Sullivan indicating to Parsons the bath powder was illegal also supports a reasonable inference he intended the powder for human consumption. As discussed above, at the time of Sullivan's arrest, the mephedrone in the powder was illegal only under the CSAEA as a controlled substance analogue. However, the CSAEA expressly excludes substances to the extent the substances are not intended for human consumption. 21 U.S.C. § 802(32)(C)(iv). Accordingly, had Sullivan not intended the mephedrone powder to be for human consumption, it would not have been illegal under any law in effect at the time.
The labels seized from Sullivan's vehicle also support the inference.
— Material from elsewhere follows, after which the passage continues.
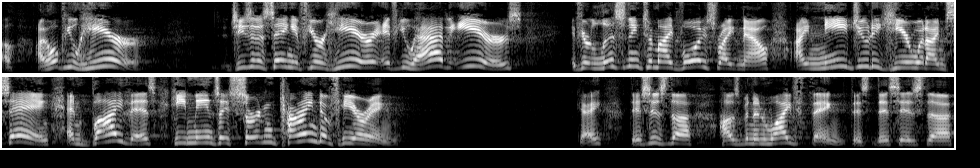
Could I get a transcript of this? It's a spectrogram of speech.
Uh, I hope you hear. Jesus is saying if you're here, if you have ears, if you're listening to my voice right now, I need you to hear what I'm saying. And by this, he means a certain kind of hearing. Okay? This is the husband and wife thing. This, this is the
The labels advertised a feeling of bliss from using the mephedrone powder and did not contain a list of ingredients. See Appellee's Add. 5. As such, the labels bore significant similarities to those described by Wong as being on packages of mephedrone powder purchased for human consumption. The labels also bore significant similarities to those described by Vigil as being on packages which, in his opinion, were being purchased for human consumption.
Based on the foregoing, we cannot conclude that no reasonable jury could have found Sullivan guilty beyond a reasonable doubt.
We therefore affirm the judgment of conviction.
1. The Honorable Richard G. Kopf, United States District Judge for the District of Nebraska.
2. Approximately a year after the arrest, the Drug Enforcement Agency classified mephedrone itself as a Schedule I controlled substance. Trial Tr. 40.
3. Head shops are retail stores which primarily sell tobacco and smoking accessories. Trial Tr. 139.
4. In support of his position, Sullivan urges us to focus on evidence that, like the DEA's lack of knowledge about mephedrone at the time of arrest, merely weighs against finding he knew mephedrone was a controlled substance analogue or that he intended it for human consumption. In reviewing the sufficiency of the evidence, however, this “court does not weigh the evidence or the credibility of the witnesses.” United States v. Wiest, 596 F.3d 906, 910 (8th Cir.2010) (citing United States v. Honarvar, 477 F.3d 999, 1000 (8th Cir.2007)).
BYE, Circuit Judge.